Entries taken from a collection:

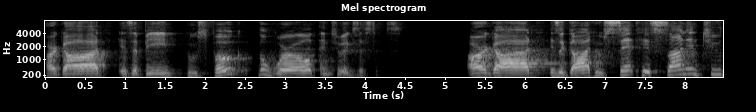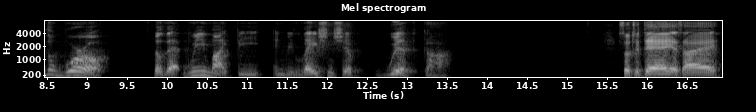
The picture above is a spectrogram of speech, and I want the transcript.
Our God is a being who spoke the world into existence. Our God is a God who sent his Son into the world so that we might be in relationship with God. So today, as I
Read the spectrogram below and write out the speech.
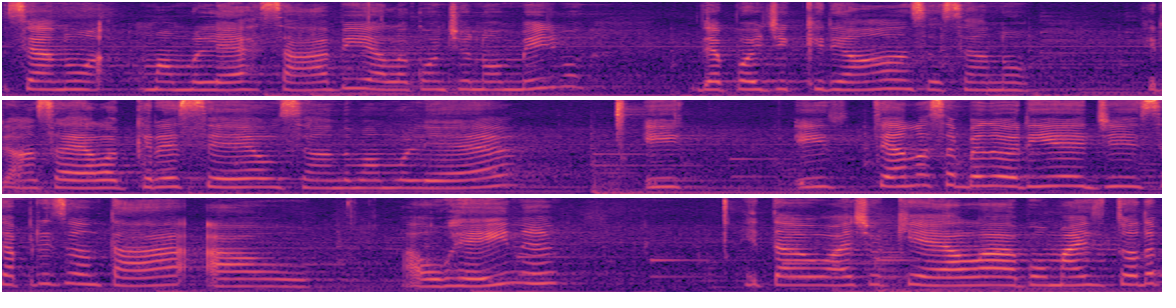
sendo uma mulher sábia, ela continuou mesmo depois de criança, sendo criança, ela cresceu sendo uma mulher e, e tendo a sabedoria de se apresentar ao, ao rei, né? Então eu acho que ela, por mais toda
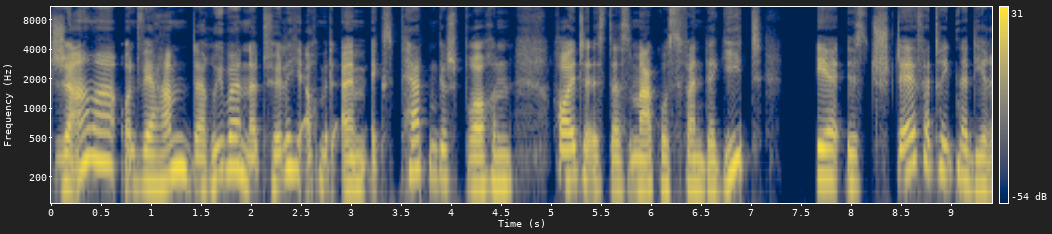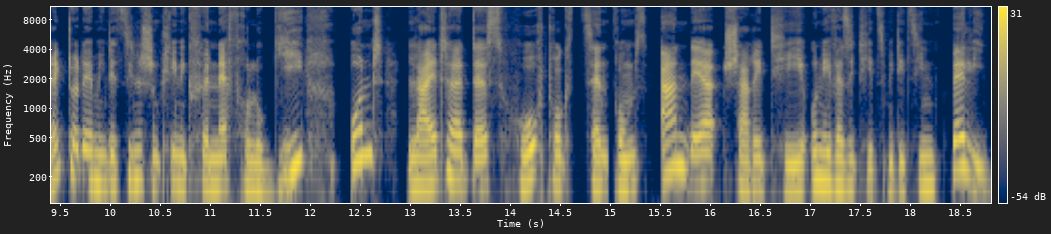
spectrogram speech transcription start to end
JAMA und wir haben darüber natürlich auch mit einem Experten gesprochen. Heute ist das Markus van der Giet. Er ist stellvertretender Direktor der Medizinischen Klinik für Nephrologie und Leiter des Hochdruckzentrums an der Charité Universitätsmedizin Berlin.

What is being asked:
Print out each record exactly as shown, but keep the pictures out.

Problem solution:
The picture above is a spectrogram of speech, and I want the transcript.
Our God is a being who spoke the world into existence. Our God is a God who sent his Son into the world so that we might be in relationship with God. So today, as I
Read the spectrogram below and write out the speech.
sendo uma mulher sábia, ela continuou mesmo depois de criança, sendo criança, ela cresceu sendo uma mulher e, e tendo a sabedoria de se apresentar ao, ao rei, né? Então eu acho que ela, por mais toda
spectrogram speech transcription start to end
JAMA und wir haben darüber natürlich auch mit einem Experten gesprochen. Heute ist das Markus van der Giet. Er ist stellvertretender Direktor der Medizinischen Klinik für Nephrologie und Leiter des Hochdruckzentrums an der Charité Universitätsmedizin Berlin.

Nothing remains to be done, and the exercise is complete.